In The Case Of Big Life Decisions, Always Follow your Heart…
When Gillian invited me to post as part of Women’s History Month, her brief included the advice that all her guests would be writers and she wanted us to celebrate staying the course, focusing on either a part of our own lives or another woman’s. She did not specifically ask us to talk about writing but I thought, on first reading the email – and still think now – that there can be few careers or life decisions that test one’s ability to stay the course as surely as writing. So I decided that the slice of personal her-story that I will talk about today is my decision to pursue a writing career – which brings me immediately to the opening quote:
“In the case of big life decisions, always follow your heart…”
My acquaintance with the quote comes from a series of paintings by a friend, Julia Hearnden, in which “our heroine” may be seen pursuing her errant heart. Humour aside, there is no shortage of life coach-style sites exhorting us to follow our hearts, while also assuring us that once we commit fully everything will magically fall into place and all obstacles, by implication, equally magically dissolve away. Yet although deciding to write fulltime was undoubtedly a case of following my (undoubtedly errant!) heart, my experience since making it has been that although I would have loved for everything – not just finding an agent and publishers, but writing the books themselves – to magically fall into place, my journey thus far (eleven years) has been far more one of staying the course against the odds.
In pausing to consider these odds, I shall leave aside the vital step of actually completing publishable work, because I had already passed that milestone when I decided to transition into a writing career. But I was still stepping out into what was uncharted territory for me – and the maps supplied by others who had gone before (supplemented by the prognostications of innumerable pundits) were hardly encouraging. In short, no business case in the world would support becoming a writer, given the chances of finding economically viable success are always uncertain – and equally slight whether in the traditional or self-publishing realms. And regardless of which of the publishing routes now available one decides to pursue, there has never been any guarantee at all of finding readers, let alone readers who are prepared to pay for your work.
The only way I have stayed the course thus far, was by embarking on the journey with the clear understanding that I write to fulfil an artistic imperative and not an economic one – and subsequently cutting the cloth of my life to accommodate that reality. Because life, as Hippocrates so rightly pointed out, is short but the art long and trying to squeeze it into the sidelines of a regular career path just wasn’t working for me. Yet the course must still be stayed, because quite aside from tough economic realities, a writing life is no bed of roses in other ways: rejection of one’s work is commonplace, criticism comes at least as frequently as praise, and the commercial realities of contracts and bottom lines – because publishing and bookselling are very much businesses still – are constantly at odds with the artistic imperative.
The only thing that has gotten me this far is that core understanding of why I am putting myself through this particular mill, which is for the love of story and actualizing the creative drive to both tell my own tales and get them out into the world.
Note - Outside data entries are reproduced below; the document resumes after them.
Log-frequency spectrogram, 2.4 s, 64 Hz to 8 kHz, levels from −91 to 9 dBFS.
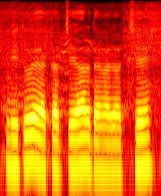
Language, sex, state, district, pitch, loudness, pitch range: Bengali, male, West Bengal, Cooch Behar, 130 Hz, -13 LUFS, 120-135 Hz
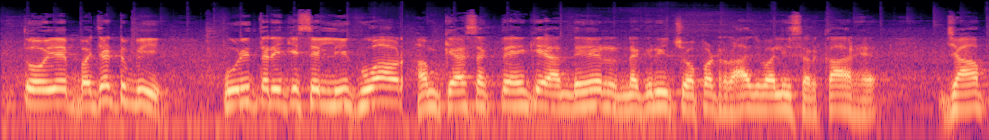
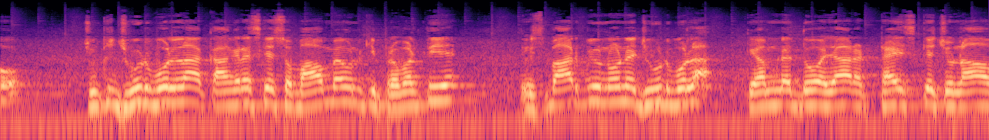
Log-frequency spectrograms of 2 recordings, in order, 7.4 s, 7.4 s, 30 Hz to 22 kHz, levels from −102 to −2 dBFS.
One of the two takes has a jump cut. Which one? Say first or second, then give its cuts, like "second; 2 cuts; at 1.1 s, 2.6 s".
first; 1 cut; at 3.0 s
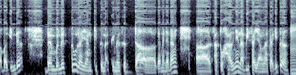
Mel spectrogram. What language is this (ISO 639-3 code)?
msa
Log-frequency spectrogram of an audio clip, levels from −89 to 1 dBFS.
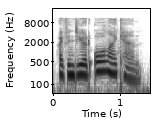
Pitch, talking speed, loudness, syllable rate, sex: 200 Hz, 205 wpm, -14 LUFS, 6.8 syllables/s, female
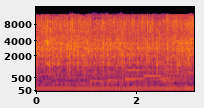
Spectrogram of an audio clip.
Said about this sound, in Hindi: हमें प्याज को धीमी आंच पर भूनना है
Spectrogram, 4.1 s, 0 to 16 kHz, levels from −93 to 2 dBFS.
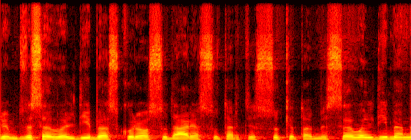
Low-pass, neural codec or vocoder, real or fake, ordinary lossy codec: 14.4 kHz; none; real; Opus, 24 kbps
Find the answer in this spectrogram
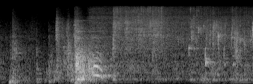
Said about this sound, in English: It was a place to feel safe doing everyday things, like rinsing an apple at the kitchen tap. You're gonna wash it?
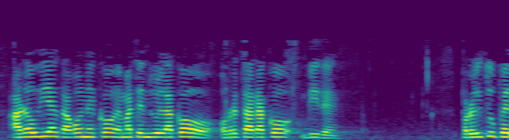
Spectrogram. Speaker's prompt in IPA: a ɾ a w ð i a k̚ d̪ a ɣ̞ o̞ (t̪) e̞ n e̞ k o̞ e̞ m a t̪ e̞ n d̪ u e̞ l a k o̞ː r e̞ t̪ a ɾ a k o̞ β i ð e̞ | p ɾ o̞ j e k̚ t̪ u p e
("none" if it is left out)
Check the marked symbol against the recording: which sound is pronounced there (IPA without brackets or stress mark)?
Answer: none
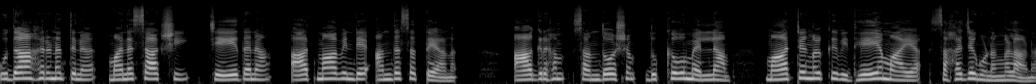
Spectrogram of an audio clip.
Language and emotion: Malayalam, neutral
That is my business. Everything else – everything – is up to the world and I have no control over it whatsoever.
So in the case of big life decisions I would never argue against following one’s heart. But since the path of true love is often star-crossed and cannot be relied upon to run smoothly, I would also counsel retaining a cool head and investing in robust footwear, a compass (since both maps and GPS oft prove fickle in the writing realm), and a butterfly net (the better to catch the heart one is following.) It is only by heeding similar sage counsel myself that I have managed to stay the writing course – so far.
Helen Lowe, is a novelist, poet, interviewer and blogger whose work has been published, broadcast and anthologized internationally. Her first novel, Thornspell, was published to critical praise in 2008, and her second, The Heir of Night (The Wall Of Night Series, Book One) won the Gemmell Morningstar Award 2012. The sequel, The Gathering Of The Lost, was shortlisted for the Gemmell Legend Award in 2013. Helen posts regularly on her Helen Lowe on Anything, Really blog, once a month on the Supernatural Underground, and occasionally on SF Signal. She is also active on Twitter: @helenl0we. The Heir of Night is published in the USA, UK, Australia, New Zealand, France and The Netherlands and available through both bookstores and online outlets; Thornspell is similarly available in the USA and New Zealand.